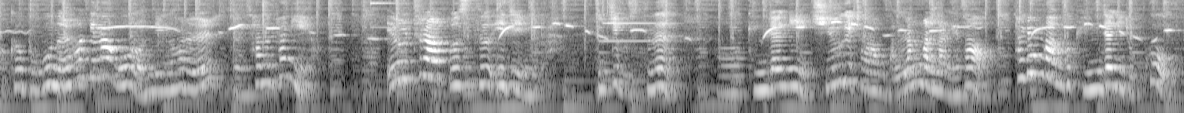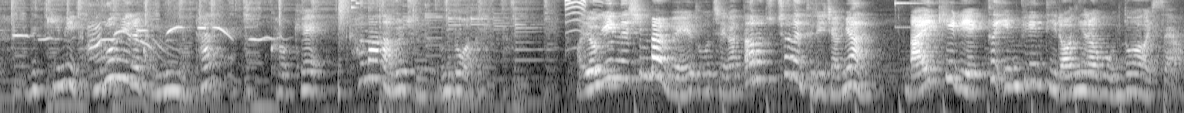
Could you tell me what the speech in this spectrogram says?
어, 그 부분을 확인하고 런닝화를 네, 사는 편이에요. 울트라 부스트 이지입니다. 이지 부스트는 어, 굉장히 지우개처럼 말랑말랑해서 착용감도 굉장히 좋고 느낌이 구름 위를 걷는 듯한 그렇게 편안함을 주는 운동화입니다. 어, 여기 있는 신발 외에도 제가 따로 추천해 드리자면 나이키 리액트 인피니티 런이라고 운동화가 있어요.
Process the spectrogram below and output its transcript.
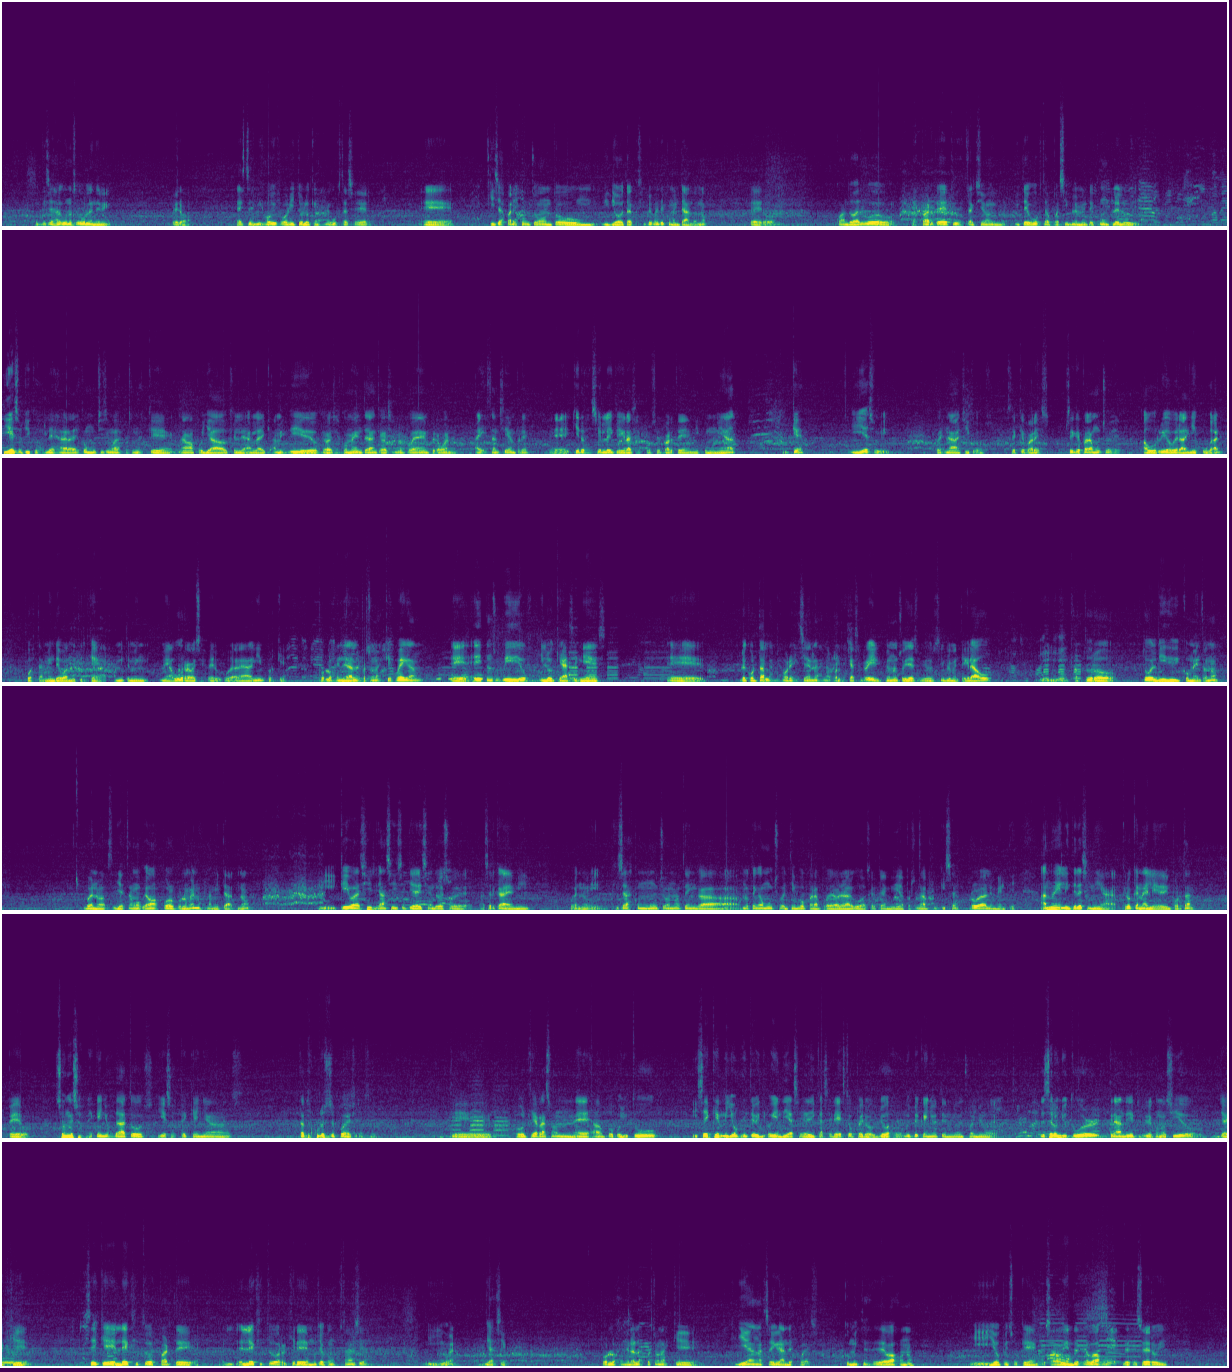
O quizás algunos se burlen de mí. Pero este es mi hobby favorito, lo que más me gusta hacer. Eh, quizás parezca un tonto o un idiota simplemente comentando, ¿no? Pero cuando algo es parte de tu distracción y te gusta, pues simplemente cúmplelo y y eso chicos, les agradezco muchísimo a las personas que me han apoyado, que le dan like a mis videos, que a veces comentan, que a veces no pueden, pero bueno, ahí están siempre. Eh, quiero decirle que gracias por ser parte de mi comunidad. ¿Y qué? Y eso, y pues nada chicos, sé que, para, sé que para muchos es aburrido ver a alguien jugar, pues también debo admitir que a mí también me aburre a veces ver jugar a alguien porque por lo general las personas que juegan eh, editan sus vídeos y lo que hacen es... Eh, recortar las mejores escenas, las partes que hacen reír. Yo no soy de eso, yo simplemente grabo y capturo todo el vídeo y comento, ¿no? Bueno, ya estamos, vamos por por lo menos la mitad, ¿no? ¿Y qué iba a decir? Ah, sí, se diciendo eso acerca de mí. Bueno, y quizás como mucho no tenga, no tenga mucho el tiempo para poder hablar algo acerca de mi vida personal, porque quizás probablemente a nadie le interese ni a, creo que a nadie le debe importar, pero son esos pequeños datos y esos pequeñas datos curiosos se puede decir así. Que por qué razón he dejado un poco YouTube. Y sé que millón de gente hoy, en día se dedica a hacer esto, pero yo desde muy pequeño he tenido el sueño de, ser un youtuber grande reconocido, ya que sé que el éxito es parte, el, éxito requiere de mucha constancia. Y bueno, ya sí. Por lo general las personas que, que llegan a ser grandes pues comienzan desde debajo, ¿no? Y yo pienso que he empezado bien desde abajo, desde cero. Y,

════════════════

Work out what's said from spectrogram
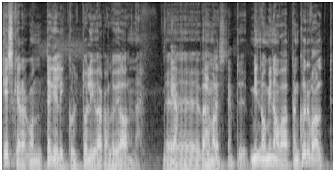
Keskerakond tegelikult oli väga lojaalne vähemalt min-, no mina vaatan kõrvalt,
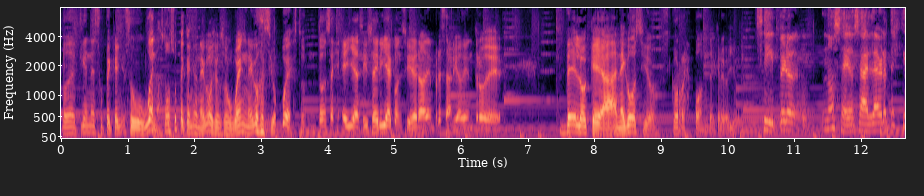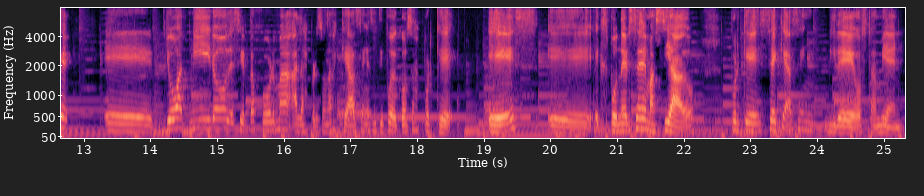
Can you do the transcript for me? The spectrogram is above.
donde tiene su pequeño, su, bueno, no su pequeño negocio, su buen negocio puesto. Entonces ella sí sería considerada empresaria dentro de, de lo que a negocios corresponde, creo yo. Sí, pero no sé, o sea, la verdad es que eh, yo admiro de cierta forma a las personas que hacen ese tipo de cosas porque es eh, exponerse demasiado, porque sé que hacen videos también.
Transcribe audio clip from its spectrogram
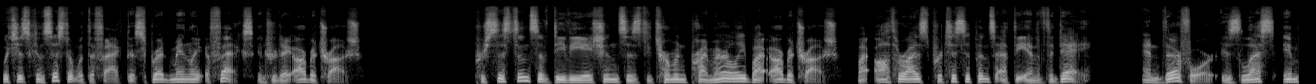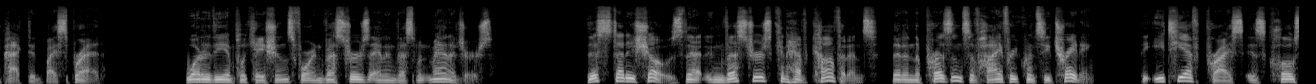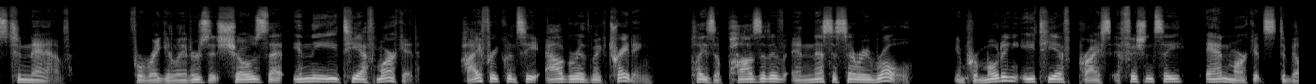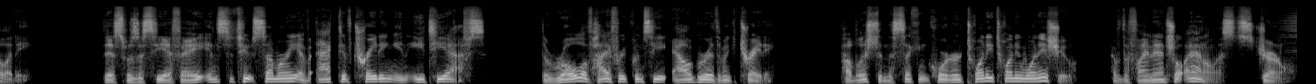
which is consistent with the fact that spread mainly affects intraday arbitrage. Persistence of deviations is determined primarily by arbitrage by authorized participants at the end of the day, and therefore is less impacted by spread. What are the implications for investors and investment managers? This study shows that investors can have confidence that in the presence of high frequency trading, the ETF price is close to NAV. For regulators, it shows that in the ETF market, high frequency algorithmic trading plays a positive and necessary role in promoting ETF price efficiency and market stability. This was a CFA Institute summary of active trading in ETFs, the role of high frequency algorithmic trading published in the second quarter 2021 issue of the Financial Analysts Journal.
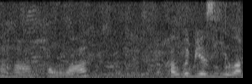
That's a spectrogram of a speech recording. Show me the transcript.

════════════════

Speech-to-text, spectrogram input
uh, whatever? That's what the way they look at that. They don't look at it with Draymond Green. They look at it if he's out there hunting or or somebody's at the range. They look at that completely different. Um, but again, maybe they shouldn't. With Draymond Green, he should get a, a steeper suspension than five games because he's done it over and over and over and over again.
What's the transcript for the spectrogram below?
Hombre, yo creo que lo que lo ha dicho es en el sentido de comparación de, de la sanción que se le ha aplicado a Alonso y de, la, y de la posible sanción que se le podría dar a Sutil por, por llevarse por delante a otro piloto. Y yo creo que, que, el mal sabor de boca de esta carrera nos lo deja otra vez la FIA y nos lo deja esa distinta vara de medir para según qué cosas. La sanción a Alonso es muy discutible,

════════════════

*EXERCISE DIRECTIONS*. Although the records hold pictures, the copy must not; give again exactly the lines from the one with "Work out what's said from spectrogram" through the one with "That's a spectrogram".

*RESPONSE BELOW*.
Work out what's said from spectrogram
Keskerakond tegelikult oli väga lojaalne vähemalt min-, no mina vaatan kõrvalt,
Can you do the transcript for me? The spectrogram is above.
donde tiene su pequeño, su, bueno, no su pequeño negocio, su buen negocio puesto. Entonces ella sí sería considerada empresaria dentro de, de lo que a negocios corresponde, creo yo. Sí, pero no sé, o sea, la verdad es que eh, yo admiro de cierta forma a las personas que hacen ese tipo de cosas porque es eh, exponerse demasiado, porque sé que hacen videos también.
Transcribe audio clip from its spectrogram
which is consistent with the fact that spread mainly affects intraday arbitrage. Persistence of deviations is determined primarily by arbitrage by authorized participants at the end of the day, and therefore is less impacted by spread. What are the implications for investors and investment managers? This study shows that investors can have confidence that in the presence of high frequency trading, the ETF price is close to NAV. For regulators, it shows that in the ETF market, high frequency algorithmic trading plays a positive and necessary role in promoting ETF price efficiency and market stability. This was a CFA Institute summary of active trading in ETFs, the role of high frequency algorithmic trading published in the second quarter 2021 issue of the Financial Analysts Journal.
That's a spectrogram of a speech recording. Show me the transcript.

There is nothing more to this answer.